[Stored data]
★ ★ ★ ★
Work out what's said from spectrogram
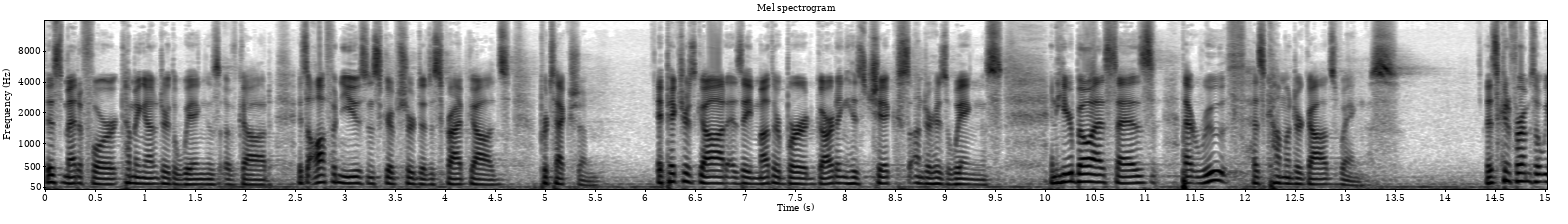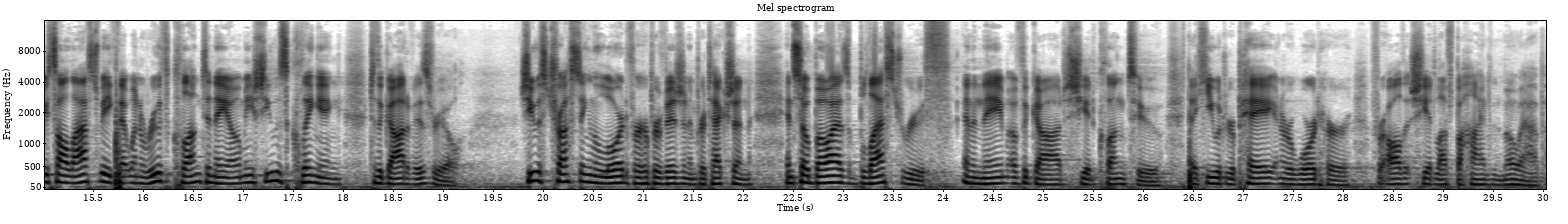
This metaphor, coming under the wings of God, is often used in Scripture to describe God's protection. It pictures God as a mother bird guarding his chicks under his wings. And here Boaz says that Ruth has come under God's wings. This confirms what we saw last week that when Ruth clung to Naomi, she was clinging to the God of Israel. She was trusting in the Lord for her provision and protection. And so Boaz blessed Ruth in the name of the God she had clung to, that he would repay and reward her for all that she had left behind in Moab.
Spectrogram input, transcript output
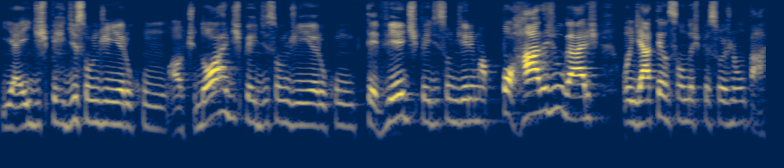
E aí desperdiçam dinheiro com outdoor, desperdiçam dinheiro com TV, desperdiçam dinheiro em uma porrada de lugares onde a atenção das pessoas não está.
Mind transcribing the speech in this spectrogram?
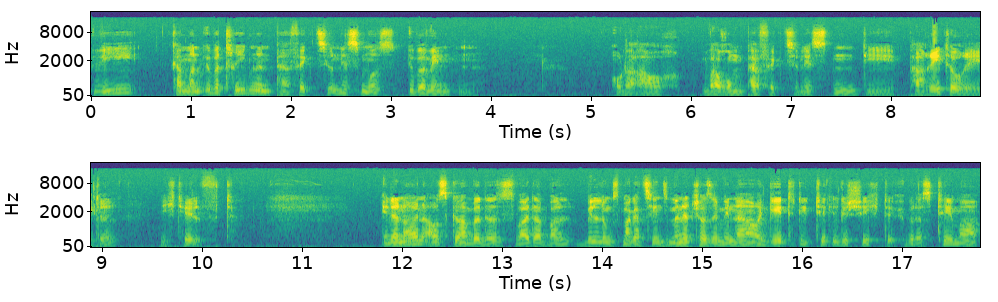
wie kann man übertriebenen Perfektionismus überwinden? Oder auch, warum Perfektionisten die Pareto-Regel nicht hilft. In der neuen Ausgabe des Weiterbildungsmagazins Manager-Seminare geht die Titelgeschichte über das Thema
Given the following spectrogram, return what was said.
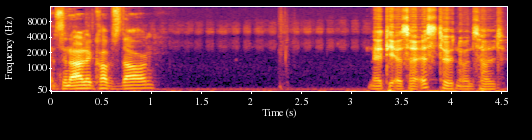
sind alle Cops down? Ne, die SAS töten uns halt.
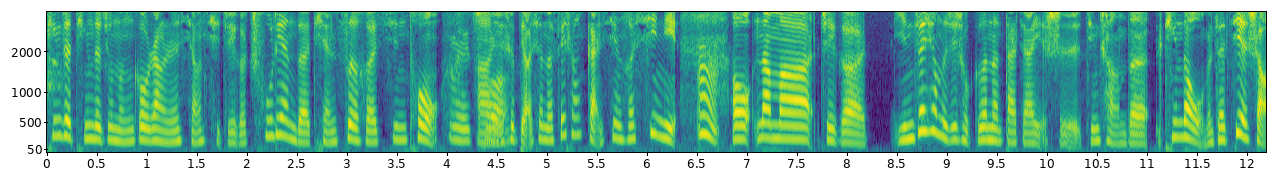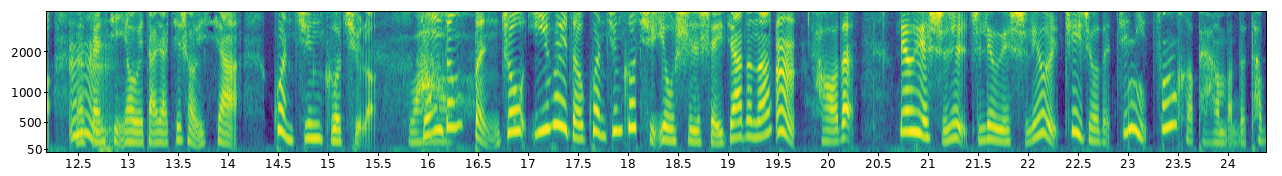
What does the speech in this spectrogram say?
听着听着就能够让人想起这个初恋的甜涩和心痛没错。啊也是表现的非常感性和细腻。嗯。哦那么这个银在向的这首歌呢，大家也是经常的听到我们在介绍，那赶紧要为大家介绍一下冠军歌曲了。荣登本周一位的冠军歌曲又是谁家的呢？嗯，好的，六月十日至六月十六日这周的金尼综合排行榜的 TOP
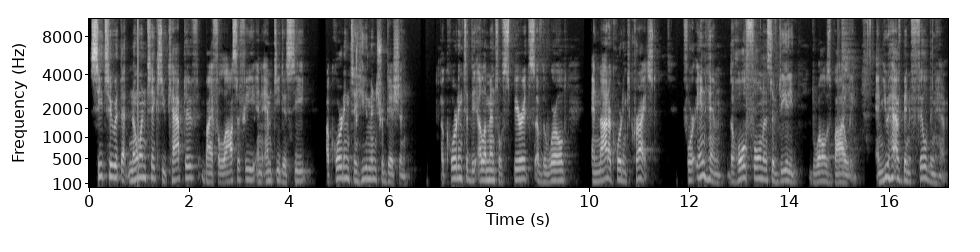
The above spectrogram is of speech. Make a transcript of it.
See to it that no one takes you captive by philosophy and empty deceit, according to human tradition according to the elemental spirits of the world, and not according to Christ. For in him the whole fullness of deity dwells bodily, and you have been filled in him,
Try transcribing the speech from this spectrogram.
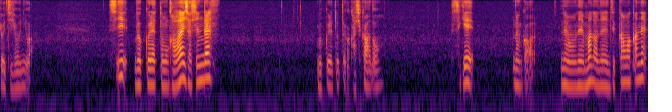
表一表には。しブックレットも可愛い写真です。ブックレットっていうか歌詞カード。すげえ。なんかでもねまだね実感わかんね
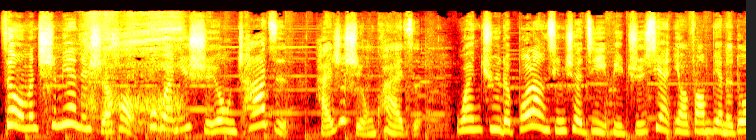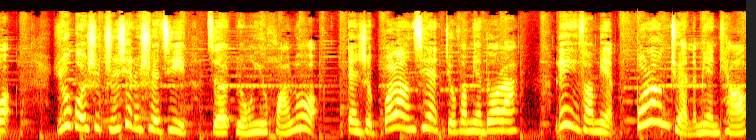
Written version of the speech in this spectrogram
在我们吃面的时候，不管你使用叉子还是使用筷子，弯曲的波浪形设计比直线要方便得多。如果是直线的设计，则容易滑落，但是波浪线就方便多啦。另一方面，波浪卷的面条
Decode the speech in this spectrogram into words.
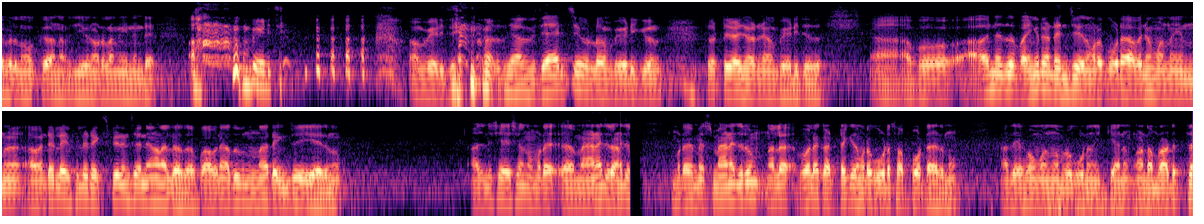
ഏവൽ നോക്കുകയാണ് ജീവനോടുള്ള മീനിന്റെ. പേടിച്ച് അവൻ പേടിച്ച്. അത് ഞാൻ വിചാരിച്ചേ ഉള്ളൂ അവൻ പേടിക്കുമെന്ന്. തൊട്ട് കഴിഞ്ഞ ഉടനെ അവൻ പേടിച്ചത്. അപ്പോൾ അവനത് ഭയങ്കരമായിട്ട് എൻജോയ് ചെയ്തു. നമ്മുടെ കൂടെ അവനും വന്ന് ഇന്ന് അവന്റെ ലൈഫിലൊരു എക്സ്പീരിയൻസ് തന്നെയാണല്ലോ അത്. അപ്പോൾ അവനതും നന്നായിട്ട് എൻജോയ് ചെയ്യായിരുന്നു. അതിനുശേഷം നമ്മുടെ മാനേജറാണ് നമ്മുടെ മെസ് മാനേജറും നല്ല പോലെ കട്ടയ്ക്ക് നമ്മുടെ കൂടെ സപ്പോർട്ടായിരുന്നു അദ്ദേഹവും വന്ന് നമ്മുടെ കൂടെ നിൽക്കാനും. നമ്മുടെ അടുത്ത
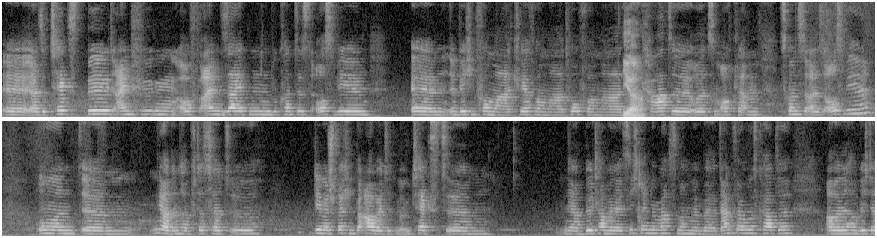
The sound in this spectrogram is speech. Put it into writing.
äh, also Text, Bild einfügen auf allen Seiten. Du konntest auswählen, ähm, in welchem Format, Querformat, Hochformat, Ja. Karte oder zum Aufklappen. Das konntest du alles auswählen. Und ähm, ja, dann habe ich das halt äh, dementsprechend bearbeitet mit dem Text. Ähm, ja, Bild haben wir da jetzt nicht reingemacht, das machen wir bei der Danksagungskarte. Aber dann habe ich da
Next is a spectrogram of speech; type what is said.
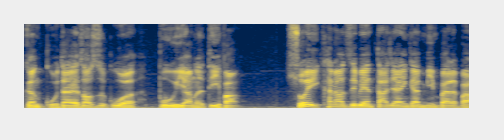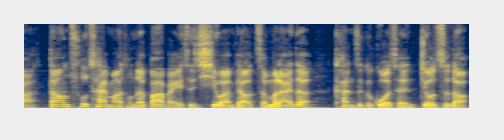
跟古代的赵氏孤儿不一样的地方。所以看到这边，大家应该明白了吧？当初蔡马桶的八百一十七万票怎么来的？看这个过程就知道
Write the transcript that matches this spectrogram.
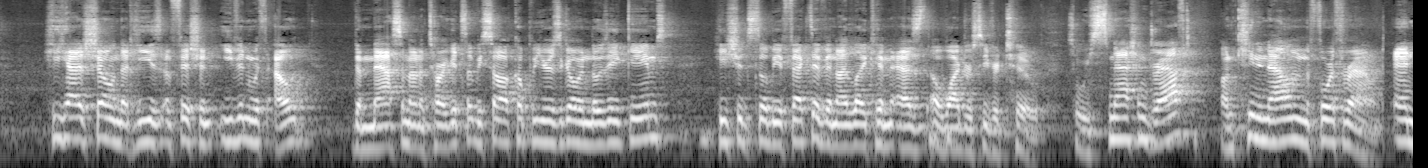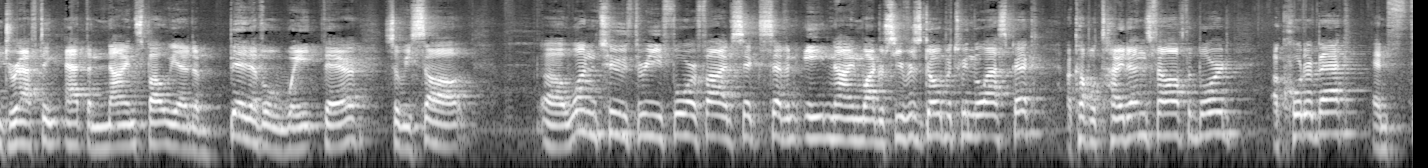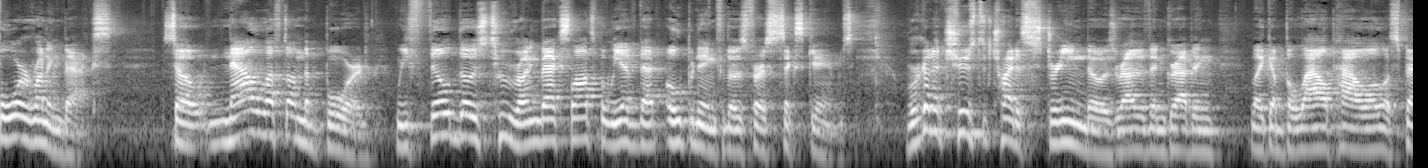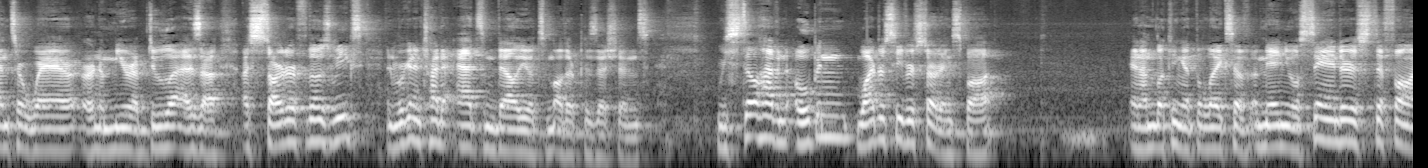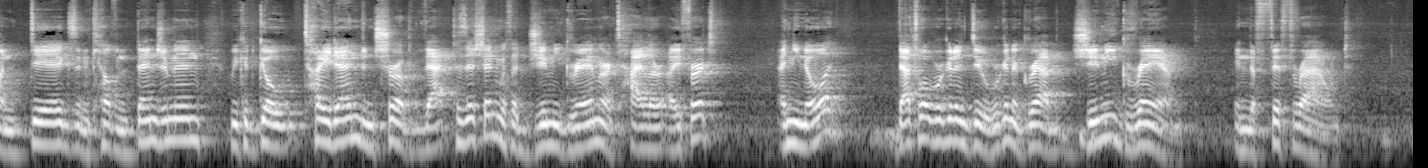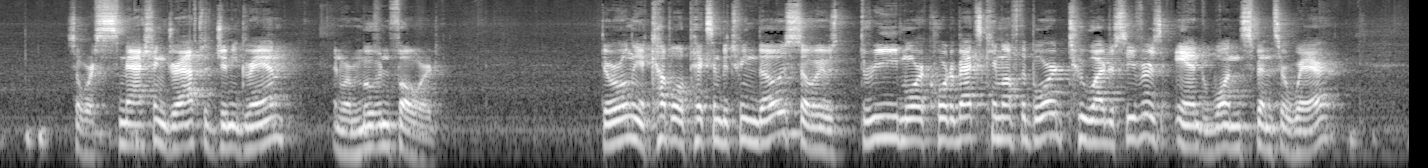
he has shown that he is efficient even without the mass amount of targets that we saw a couple years ago in those eight games. He should still be effective, and I like him as a wide receiver too. So we smash and draft on Keenan Allen in the fourth round. And drafting at the nine spot, we had a bit of a wait there. So we saw uh, one, two, three, four, five, six, seven, eight, nine wide receivers go between the last pick. A couple tight ends fell off the board, a quarterback, and four running backs. So now left on the board, we filled those two running back slots, but we have that opening for those first six games. We're going to choose to try to stream those rather than grabbing like a Bilal Powell, a Spencer Ware, or an Ameer Abdullah as a, a starter for those weeks, and we're going to try to add some value at some other positions. We still have an open wide receiver starting spot, and I'm looking at the likes of Emmanuel Sanders, Stefon Diggs, and Kelvin Benjamin. We could go tight end and shore up that position with a Jimmy Graham or a Tyler Eifert. And you know what? That's what we're going to do. We're going to grab Jimmy Graham in the fifth round. So we're smashing draft with Jimmy Graham, and we're moving forward. There were only a couple of picks in between those, so it was three more quarterbacks came off the board, two wide receivers, and one Spencer Ware.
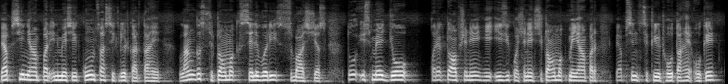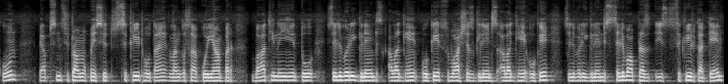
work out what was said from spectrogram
pepsin यहाँ पर इनमें से कौन सा सिक्रेट करता है? लंग्स स्टोमक सेलिवरी सुबाशियस तो इसमें जो करेक्ट ऑप्शन है, ये इजी क्वेश्चन है। स्टोमक में यहाँ पर पेप्सिन सिक्रेट होता है ओके कौन? पेप्सिन स्टोमक में सिक्रीट होता है लंग्स का कोई यहाँ पर बात ही नहीं है तो सिल्वरी ग्लैंड्स अलग हैं ओके सुबाशस ग्लैंड्स अलग हैं okay salivary gland saliva secrete करते हैं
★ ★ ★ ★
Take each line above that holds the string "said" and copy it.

Work out what's said from spectrogram
Given the following spectrogram, return what was said.
Next is a spectrogram of speech; type what is said.
work out what was said from spectrogram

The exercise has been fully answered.